Posts tagged: utility cord

How To Make A Paracord Survival Bracelet

Paracord Survival Bracelet Tutorial

Last week I saw some friends of mine wearing these cool Paracord Survival Bracelets. I asked where they got them and they said that they MADE them! Apparently, they sell them at places like R.E.I. (Recreational Equipment Inc.) for about $10+, but you can easily make them for a fraction of the cost. In fact, we purchased 100 feet of cord (from R.E.I.) in 2 different colors for a little under $10. That will make you a ton of them for yourself and give away as gifts.

Here’s what the two-toned ones look like. They are reversible, so it’s like getting two bracelets in one! That’s Aria’s favorite part about them. I agree, but really the best part about them is that they are made out of about 6-8 continuous feet of very strong utility cord that can be disassembled in the event of an emergency and used for whatever they need. They are perfect to wear when camping, fishing, hiking or any outdoor activity where emergencies may arise.

Plus – they are easy enough that the kids can make them!

Today, they made themselves one, plus one for their dad, and their uncles for their birthdays!

Here’s our tutorial explaining how to make them. The hardest part is getting started, but once you have done one, you can do another in about 10 minutes time.

Paracord Survival Bracelet Tutorial

First, gather your supplies. All you need is a lighter, a pair of scissors and at least 10 feet of utility cord or paracord. I’m sure you can buy it other places, but we bought it at R.E.I. You can use two colors like we did, but that’s not essential, we just like the way it looks.

Next, take the end of each color of cord and fray them a bit with your fingers. Then, melt them with a lighter for about 15-20 seconds until they liquify a bit and then join them together firmly, pressing with your fingers as they cool. Be careful not to burn yourself in this process.

It should look like this when it’s fused. It helps to give it a couple good tugs before your continue to ensure that you have a secure fusion.

Once you have fused them, fold it in half from the center and measure 3-4 feet of doubled cord, then cut. This will give you 6-8 continuous feet of cord.

(You will need no more than 6 continuous feet to make a child or woman’s bracelet and up to 8 to make a grown man’s bracelet.)

Now, take another piece of cord and fold it in half. Make this long enough to wrap around your wrist plus a couple of inches. You want to tie a knot in the open end. The bracelet should be long enough so that when it’s completed, the knot will slip through the loop in the end and stay on your wrist.

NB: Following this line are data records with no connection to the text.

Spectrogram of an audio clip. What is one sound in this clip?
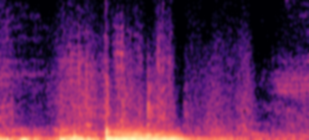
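A piano key is struck and rings.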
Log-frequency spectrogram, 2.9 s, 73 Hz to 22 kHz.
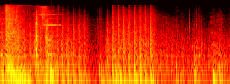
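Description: Rapid bursts of automatic gunfire in Call of Duty: MW3 Warzone, a steady run of close, sharp shots with short gaps that continues for the whole stretch.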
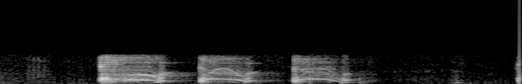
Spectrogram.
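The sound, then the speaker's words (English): Three loud coughs in quick succession, each a harsh burst about a third of a second long, followed by the start of a fourth right at the end. “hold on a second, I have to cough.”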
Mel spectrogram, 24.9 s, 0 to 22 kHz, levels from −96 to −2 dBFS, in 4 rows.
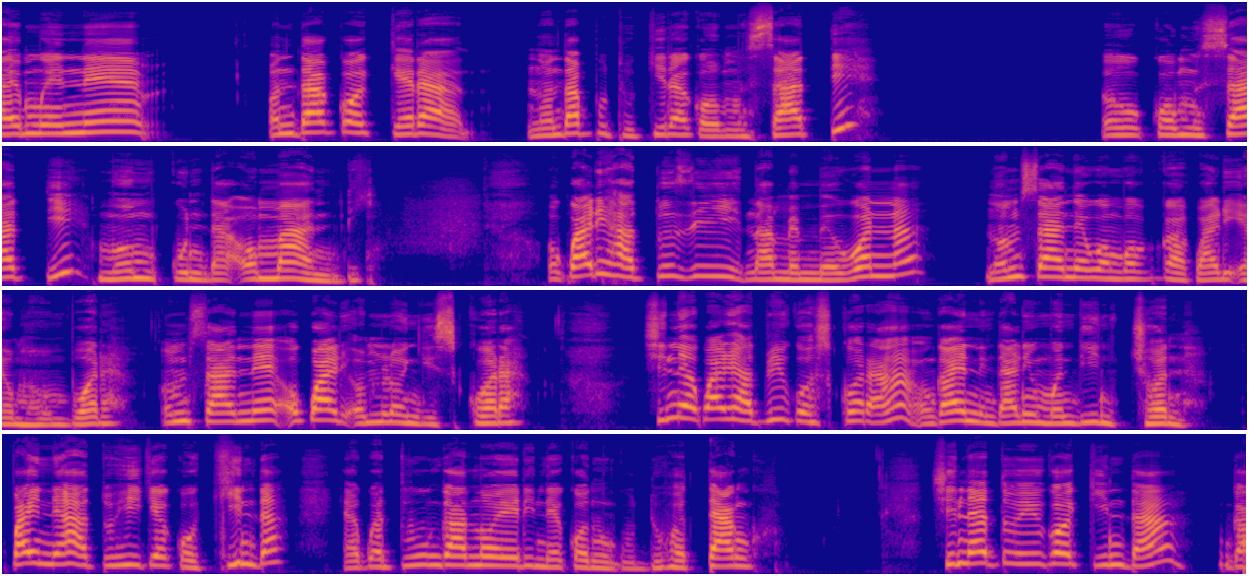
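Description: No technical faults are audible anywhere in this speech recording.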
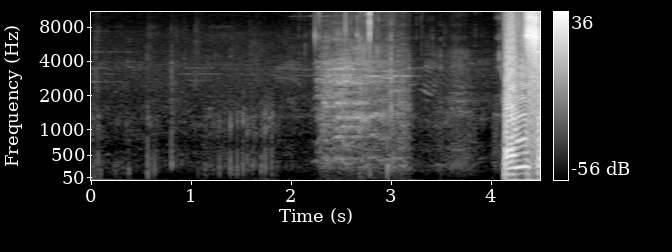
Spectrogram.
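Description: Mostly quiet open-air ambience with a few faint clicks, then faint distant voices calling out for about a second past the middle.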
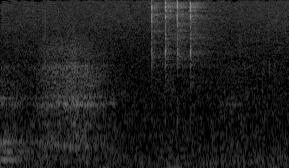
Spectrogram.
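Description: A few faint computer-mouse clicks about a second in, against near-silent room tone.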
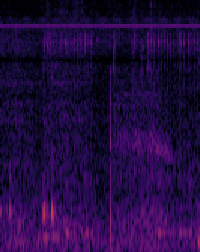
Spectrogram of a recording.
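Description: Quiet room tone with a few faint, soft clicks: a pair of small ticks about half a second in and a single click about a second in.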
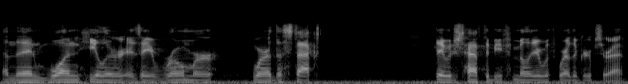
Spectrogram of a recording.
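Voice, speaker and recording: Guy on game chat, low voice, super sharp tone, matter of fact, muffled audio. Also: completely flat delivery, normal speed. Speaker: raid member offering suggestions. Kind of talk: casual gaming chat. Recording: dull lo-fi gaming voice chat.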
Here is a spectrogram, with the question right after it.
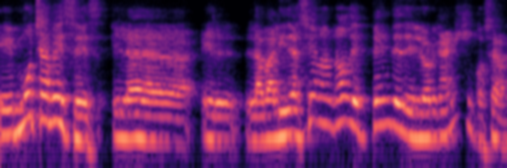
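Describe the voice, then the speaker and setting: Here a man talks at a very slow pace. His voice is fairly high-pitched, with lively intonation. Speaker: molecular biologist, researcher. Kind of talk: academic Q&A.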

I’ll refer to this as the bracelet base.

**Here’s a reference for how long to make the bracelet base:

Aria’s base- from the inside of the knot to loop end was 6 inches (she’s 10)

My base- from inside of the knot to loop end was 7 inches  (I’m an average adult woman)

Greg’s base- from inside of the knot to loop end was 9 inches (he’s got big burley man hands :o))

We took this old scrap of wood from the garage that had screws in it to hold our cords while we wove it, but it isn’t necessary. Aria makes one while Cole was using the wood piece by taping the end to a table. Just use your creativity and you’ll find a way to make it that works for you.

So, take your bracelet base and secure it to something to stabilize it.

Next, place your fused cord behind it, with the jointed section in the center.

Take one side (in this case it’s the blue side) and loop it over the bracelet base to form a backward “C”.

Then take the other side (the black cord) and bring in over (or on top of) the blue cord.

Now bring the black cord behind the bracelet base like shown.

Pull the black cord up and through the blue loop like this.

Give it a nice tug and you should have your first knot! It should look like this. Make sure the jointed piece stays centered behind the bracelet base.

In the picture above, 2 more knots have already been tied. But I wanted to show you that once you have completed the last knot shown, you do the same process for the next knot, it’s just reversed. Let me show you.

First make a “C” with the blue cord over top of the bracelet base.

Now, bring the black cord over the top of the blue one.

Then, pull the black cord behind the bracelet base, as before.

Pull the black cord up and through the blue “C” loop.

Pull the cord tight and you will have made another knot!

Notice as you continue that one color will remain in the center and the other will flank it on the borders. This is how you will ensure you are doing it right.

Once you have knotted it all the way down the length of the bracelet base, trim the excess and burn the frayed end until it liquifies. Then press the melted tip into the side of the bracelet to secure it. If this step is not done correctly, your bracelet will unravel.

You can also trim the excess cord past the knot end and burn that as well to seal it.

So there you have it- your very own Paracord Survival Bracelet! Now put it on and wear it proud! When an emergency arises, you just might be the one prepared to save the day!

by Sarah Norman